Green Car Guide has competed in, and won, a number of eco-driving events, and with an extra-urban economy figure of 85.6mpg we felt we could improve on this, and it would be a challenge to see if we could achieve 100mpg. So we set out to see how far we could drive at 55mph and we managed to maintain this speed for 16 miles, and over this distance we averaged an indicated 104mpg (although we did achieve 108mpg at one stage). On another journey we managed 60mph over a similar distance and this resulted in an indicated 90mpg. These are impressive results, and overall, after a week of very mixed driving with the car we recorded 57.9mpg. For a car of this size, we have to say well done to Volkswagen.
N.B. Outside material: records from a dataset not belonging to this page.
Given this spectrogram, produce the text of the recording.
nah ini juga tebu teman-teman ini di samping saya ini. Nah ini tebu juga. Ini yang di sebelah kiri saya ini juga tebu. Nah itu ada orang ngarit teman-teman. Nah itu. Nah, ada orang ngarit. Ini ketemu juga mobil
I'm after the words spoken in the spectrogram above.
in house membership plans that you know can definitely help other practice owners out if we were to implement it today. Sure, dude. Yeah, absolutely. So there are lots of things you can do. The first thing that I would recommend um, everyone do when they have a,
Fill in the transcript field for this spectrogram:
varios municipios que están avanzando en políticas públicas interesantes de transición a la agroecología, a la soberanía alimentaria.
The Volkswagen Passat BlueMotion 1.6-litre TDI 120 PS 6-speed manual costs £23,530. The price of our test car with options was £26,655.
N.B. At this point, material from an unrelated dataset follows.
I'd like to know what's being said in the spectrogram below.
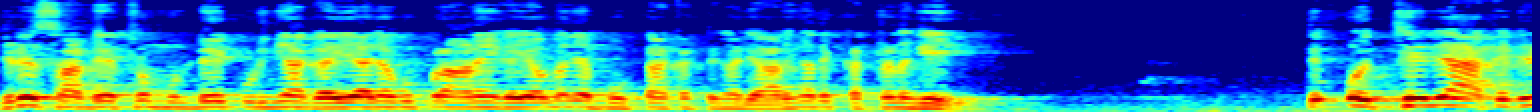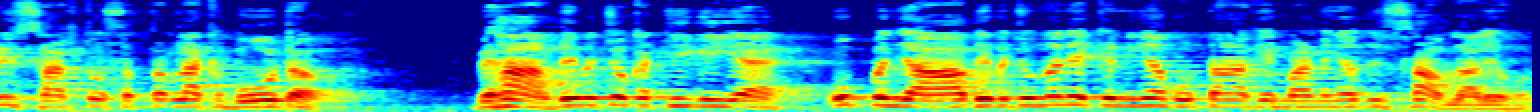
ਜਿਹੜੇ ਸਾਡੇ ਇੱਥੋਂ ਮੁੰਡੇ ਕੁੜੀਆਂ ਗਏ ਆ ਜਾਂ ਕੋਈ ਪੁਰਾਣੇ ਗਏ ਆ, ਉਹਨਾਂ ਦੀਆਂ ਵੋਟਾਂ ਕੱਟੀਆਂ ਜਾ ਰਹੀਆਂ ਤੇ ਕੱਟਣਗੇ। ਤੇ ਉਹ ਇੱਥੇ ਲਿਆ ਕੇ ਜਿਹੜੀ 60 ਤੋਂ 70 ਲੱਖ ਵੋਟ ਬਿਹਾਰ ਦੇ ਵਿੱਚੋਂ ਕੱਟੀ ਗਈ ਹੈ, ਉਹ ਪੰਜਾਬ ਦੇ ਵਿੱਚ ਉਹਨਾਂ ਨੇ ਕਿੰਨੀਆਂ ਵੋਟਾਂ ਆ ਕੇ ਬਣਨੀਆਂ, ਤੁਸੀਂ ਹਿਸਾਬ ਲਾ ਲਿਓ ਹੁਣ।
So far, the Passat has been available in the UK as a diesel-only range, comprising of a 1.6-litre 120 PS, a 2.0-litre with 150 or 190 PS, plus a range-topping 2.0-litre bi-turbo with 240 PS, DSG and 4MOTION four-wheel drive.
However a plug-in hybrid GTE version with a 1.4-litre TSI petrol engine and electric motor has just gone on sale in the UK. This has a maximum system output of 218 PS and range of up to 1,000 km (621 miles) or 50 km (31 miles) in pure electric mode. This powertrain is ideal for people who normally drive less than 30 miles, with occasional longer journeys.
Although our test car was a saloon, in 2015 Volkswagen UK sold 9,326 Passat Saloons and 10,606 Passat Estate models, meaning that the more practical estate is the most popular choice. There’s now also an Alltrack version in the Estate line-up.
The Passat has seven trim levels: S, BlueMotion, SE, SE Business, GT, Alltrack and R-Line. The best-selling model is the 2.0-litre TDI 150 PS with manual gearbox in SE and SE Business trims. Over 80 per cent are sold into the fleet market.
The Volkswagen Passat won European Car of the Year 2015. We’re not really sure that the Passat deserved this award, as it’s hardly an innovative step-change in car design. And after driving our test car many miles around the UK on a variety of roads, we were left with the feeling that there are better cars to drive.
Then we spent two weeks driving around America, in a brand new, typically large and heavy (petrol) American car. After two weeks and almost 2,000 miles, the car had averaged 20mpg (much of this at 55mph). At that point we were wishing that instead of the vehicle that we did have, we had been driving a Volkswagen Passat BlueMotion. If we had averaged 100mpg, which we believe would have been possible at mostly 55mph, we would have used one-fifth of the fuel, paid around one-fifth of the fuel cost, and have emitted one-fifth of the CO2 of our American car. If all American cars driven on long journeys in the US were replaced with Volkswagen Passat BlueMotions then the environmental benefits of the emissions and fuel savings would massively outweigh any issues with NOx. The fact that Americans didn’t like diesel cars anyway, and that they like them even less after dieselgate, is one of the many reasons that the Passat BlueMotion won’t enjoy enthusiastic take-up in the US. But back in the UK and Europe, companies with employees who drive lots of motorway miles should have the Passat BlueMotion on their shortlist.
The Volkswagen Passat BlueMotion scores highly for economy and for motorway manners, but loses out on marks as an all-rounder for not being any form of driver’s car, so is awarded a Green Car Guide rating of 8 out of 10.